      I don't really know what we can do with our healthcare system. For sure, learn from UK's and not take the same path. It probably is a matter of taking on the pharmaceutical giants and the health insurance industry. But for as long as our government representatives have their own wonderful healthcare benefits (paid for by us, the taxpayers) I am afraid none of them would care to take them on, considering the millions of dollars they (pharma and health insurance industry) spend to influence legislation and protect their bottom lines. Yup, not easy.

    • teamrn profile image

      teamrn 5 years ago from Chicago

      Caltrex, thanks for the compliment. I've always found that when I write what I know-OR what I'm passionate about, I can speak from the hear/can more easily find my voice. By the way, I really enjoyed your health care hub; what are we going to do? Listen to the yous and mes of this world, who might have a clue and no axe to grind? No, that's too easy!

    • caltex profile image

      caltex 5 years ago

      Thanks for sharing your personal experience. Very informative! You have a knack for making your hubs truly interesting. This is how schoolbooks should be written.

    • teamrn profile image

      teamrn 6 years ago from Chicago

      Thanks so much Praiirie. I try and have a particular interest in health care topics and sites.

    • profile image

      Prairieauthor 6 years ago

      Very informative, as usual. Anne writes very clearly and covers topics that we all need to know.

    • V Kumar profile image

      V Kumar 6 years ago

      Very useful info. Thanks for the Hub.

    • teamrn profile image

      teamrn 6 years ago from Chicago

      Anish, this hub was intended to 'take you' up to and including a cath but no further. I was the patient (also a cardiac nurse) and didn't want to get ahead of myself while writing. My MIND would take to a failed stent, failed PTCA to a CABG. I fully intend to do another hub on the remainder of the chronology. By the way, it was a false + treadmill that lead to a cath. Coronaries are clean as a whistle and muscle is fine!

    • profile image

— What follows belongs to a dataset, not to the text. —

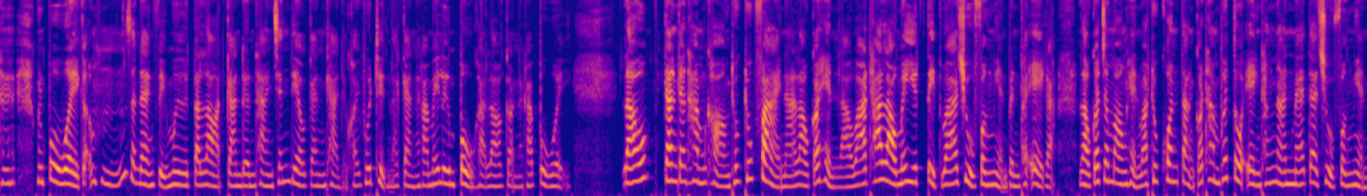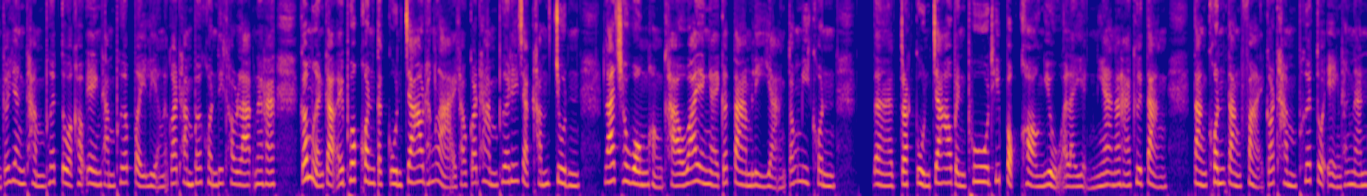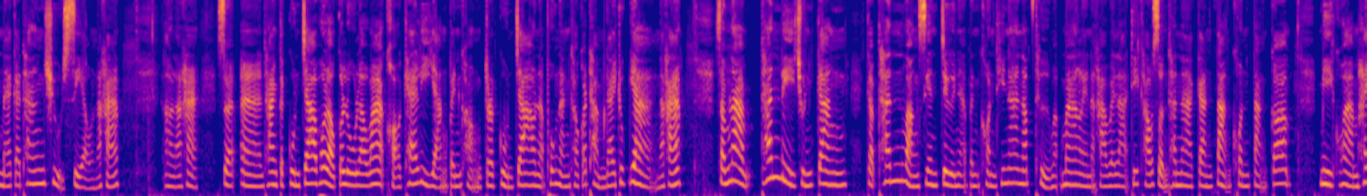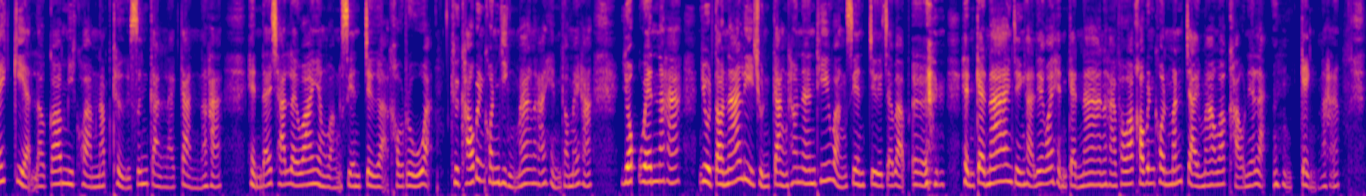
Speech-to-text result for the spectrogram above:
คุณปู่เว่ยก็แสดงฝีมือตลอดการเดินทางเช่นเดียวกันค่ะ เดี๋ยวค่อยพูดถึงแล้วกันนะคะ ไม่ลืมปู่ค่ะรอก่อนนะคะ ปู่เว่ย แล้วการกระทำของทุกๆฝ่ายนะ เราก็เห็นแล้วว่าถ้าเราไม่ยึดติดว่าฉู่เฟิงเหนียนเป็นพระเอกอะ่ะ เราก็จะมองเห็นว่าทุกคนต่างก็ทำเพื่อตัวเองทั้งนั้นแม้แต่ฉู่เฟิงเหนียนก็ยังทำเพื่อตัวเขาเองทำเพื่อเป่ยเหลียง แล้วก็ทำเพื่อคนที่เขารักนะคะ ก็เหมือนกับไอ้พวกคนตระกูลเจ้าทั้งหลาย เขาก็ทำเพื่อที่จะค้ำจุน ราชวงศ์ของเขาว่ายังไงก็ตามหลี่หยางต้องมีคน ตระกูลเจ้าเป็นผู้ที่ปกครองอยู่อะไรอย่างเนี้ยนะคะ คือต่างต่างคนต่างฝ่ายก็ทำเพื่อตัวเองทั้งนั้นแม้กระทั่งฉู่เสี่ยวนะคะ เอาละค่ะส่วนทางตระกูลเจ้าพวกเราก็รู้แล้วว่าขอแค่หลี่หยางเป็นของตระกูลเจ้านะพวกนั้นเขาก็ทำได้ทุกอย่างนะคะสำหรับท่านหลี่ชุนกังกับท่านหวังเซียนจือเนี่ยเป็นคนที่น่านับถือมากๆเลยนะคะ เวลาที่เขาสนทนากันต่างคนต่างก็มีความให้เกียรติแล้วก็มีความนับถือซึ่งกันและกันนะคะ เห็นได้ชัดเลยว่าอย่างหวังเซียนจือเขารู้อะ คือเขาเป็นคนหยิ่งมากนะคะ เห็นเขาไหมคะ ยกเว้นนะคะ อยู่ต่อหน้าหลี่ฉุนกังเท่านั้นที่หวังเซียนจือจะแบบเออเห็นแก่หน้าจริงค่ะ เรียกว่าเห็นแก่หน้านะคะ เพราะว่าเขาเป็นคนมั่นใจมากว่าเขาเนี่ยแหละเก่งนะคะ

      Anish 6 years ago

      An interventional procedure Percutaneous coronary intervention can be performed to reduce or eliminate the symptoms of coronary artery disease.PCI also aborts acute myocardial infarction (Heart attack).For more details refer

    • teamrn profile image

      teamrn 6 years ago from Chicago

      Thanks for commenting. I'm glad to know that you liked the info. I think I'll follow soon with a hub about WHAT to do to keep heart healthy. This was more disease-oriented. Why not a hub that's more preventative in nature. Thanks so much again for your comments!

    • prasetio30 profile image

      prasetio30 6 years ago from malang-indonesia

      Very good information. I always care about healthy life and health topic like this one. I learn much from you. Well done, my friend. Take care!


    • TahoeDoc profile image

      TahoeDoc 6 years ago from Lake Tahoe, California

      Great hub. Very well laid out and easy to follow.